IKEA TV Cabinet - BESTA

before

IKEA products used:
  • White BESTÅ TV bench with drawers
Other materials and tools:

How I chalk painted my IKEA TV cabinet

I had painted other wooden furniture in our house with chalk paint (chest of drawers, side table, bedside cabinets) but hadn’t thought that chalk paint could work on the shiny laminate surface of our BESTÅ until my husband suggested it. I started looking through IKEA Hackers and found that lots of people had updated their IKEA laminate furniture, like KALLAX and EXPEDIT, in this way and so thought I’d give it a go.

We chose Annie Sloan chalk paint in a lovely teal-blue shade, called Aubusson Blue, as we felt this fitted with the décor of our sitting room. I also bought some more clear wax for sealing (I only had a bit left over from other projects). My husband sourced some leather drawer pulls from eBay and I found some raw steel hairpin legs online from the Hairpin Leg Company (via Amazon) that I felt gave the same mid-century feel as the colour.

IKEA TV cabinet gets a mid-century update

I lightly sanded the unit all over to provide a better surface for the paint to adhere to (just using regular sandpaper that we had in the shed). Then I cleaned it with soapy water, rinsed and left it to dry it thoroughly. I removed the drawers and shelves but left the drawer runners in place figuring I would just paint around them. (This area is not visible when the unit is assembled so I wasn’t worried about it being too neat!).


Related: How to hack speaker fabric doors for the BESTÅ TV unit


I used a foam roller and paint tray to do the majority of the painting. The goal was I didn’t want to see any brush strokes and wanted as smooth a finish as possible as I wasn’t planning to distress the unit.

For some of the more awkward areas, like around the drawer runners and in the corners I had to use a brush. The paint went on surprisingly well, even on the drawer fronts which seem to be made from a shinier material. But I had to be patient and wait for each coat to dry thoroughly before the next one as otherwise, I found the roller would take off the existing paint in patches.

“I intended to leave it a week to cure before using it but I was too impatient to see it in my sitting room!”

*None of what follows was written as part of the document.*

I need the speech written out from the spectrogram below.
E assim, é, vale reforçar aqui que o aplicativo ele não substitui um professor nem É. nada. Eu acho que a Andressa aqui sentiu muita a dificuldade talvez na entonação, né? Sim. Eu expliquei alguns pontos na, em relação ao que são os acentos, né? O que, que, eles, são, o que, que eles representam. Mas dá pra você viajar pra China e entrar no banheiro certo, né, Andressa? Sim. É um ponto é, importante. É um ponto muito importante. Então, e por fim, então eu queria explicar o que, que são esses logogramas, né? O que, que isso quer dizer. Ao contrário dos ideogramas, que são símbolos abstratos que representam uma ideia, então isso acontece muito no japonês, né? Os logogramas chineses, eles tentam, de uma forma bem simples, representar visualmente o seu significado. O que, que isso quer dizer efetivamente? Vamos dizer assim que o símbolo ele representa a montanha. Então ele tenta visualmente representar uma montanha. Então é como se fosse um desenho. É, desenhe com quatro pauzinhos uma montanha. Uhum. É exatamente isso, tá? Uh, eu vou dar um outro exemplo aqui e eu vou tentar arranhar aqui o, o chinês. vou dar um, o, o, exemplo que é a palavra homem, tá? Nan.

I did 2 coats of paint all over and then an extra one on the top. Then, after waiting 24 hours, I started waxing. I used a lint free cloth to apply and wipe off the excess wax, following the instructions on the side of the tin. Most of the unit got two coats of wax (with 24hrs in between coats) but I did an extra coat on the top and the drawers where I felt there would be most risk of scratching.

Finally, 24 hours after the final coat of wax, I buffed the unit with a clean lint free cloth and left it to cure for a couple of days. I intended to leave it a week to cure before using it but I was too impatient to see it in my sitting room!

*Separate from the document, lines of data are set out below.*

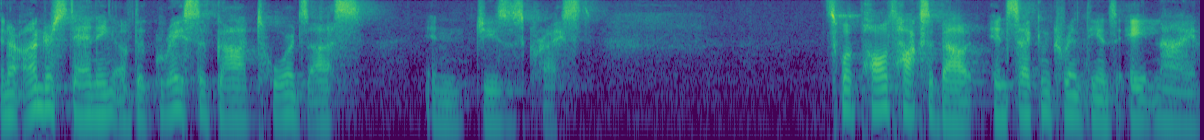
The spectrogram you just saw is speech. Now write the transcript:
in our understanding of the grace of God towards us in Jesus Christ. It's what Paul talks about in 2 Corinthians 8 9.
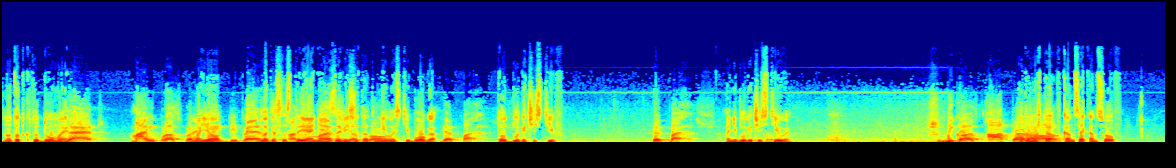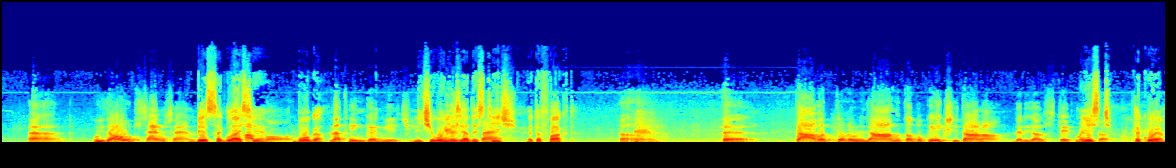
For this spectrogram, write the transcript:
Но тот, кто думает, мое благосостояние зависит от милости Бога, тот благочестив. Они благочестивы. Потому что, в конце концов, uh, без согласия Бога ничего нельзя достичь. Это факт. Uh, Есть такое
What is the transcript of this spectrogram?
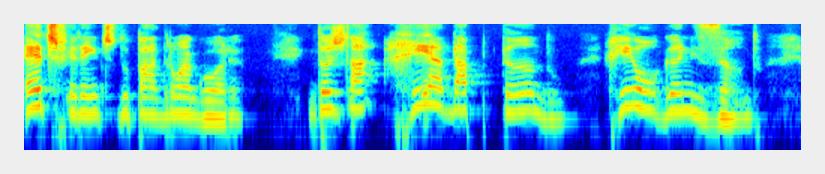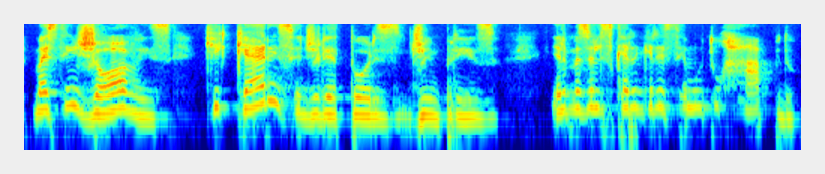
é diferente do padrão agora. Então, a gente está readaptando, reorganizando. Mas tem jovens que querem ser diretores de empresa, mas eles querem crescer muito rápido.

IKEA TV cabinet gets a mid-century update


Related: IKEA TV cabinet made from 4 fridge top cabinets. See more.


I think if I were to do this project again I would use some sort of a primer before painting, just so I would be less paranoid about any paint scratching off with normal use. Alternatively, using a varnish instead of wax might offer more protection but it’s holding up well so far, fingers crossed!

Our IKEA TV cabinet hack wasn’t particularly cheap. I used nearly a whole tin of paint (£20) quarter of a tin of wax (they are £10 each), the drawer pulls were £10 and the hairpin legs were £20. However, I’m glad we decided to ‘upcycle’ rather than buy something new as we now have a piece that’s uniquely ours and hopefully we’ll love it for a long time.

~ by Claire King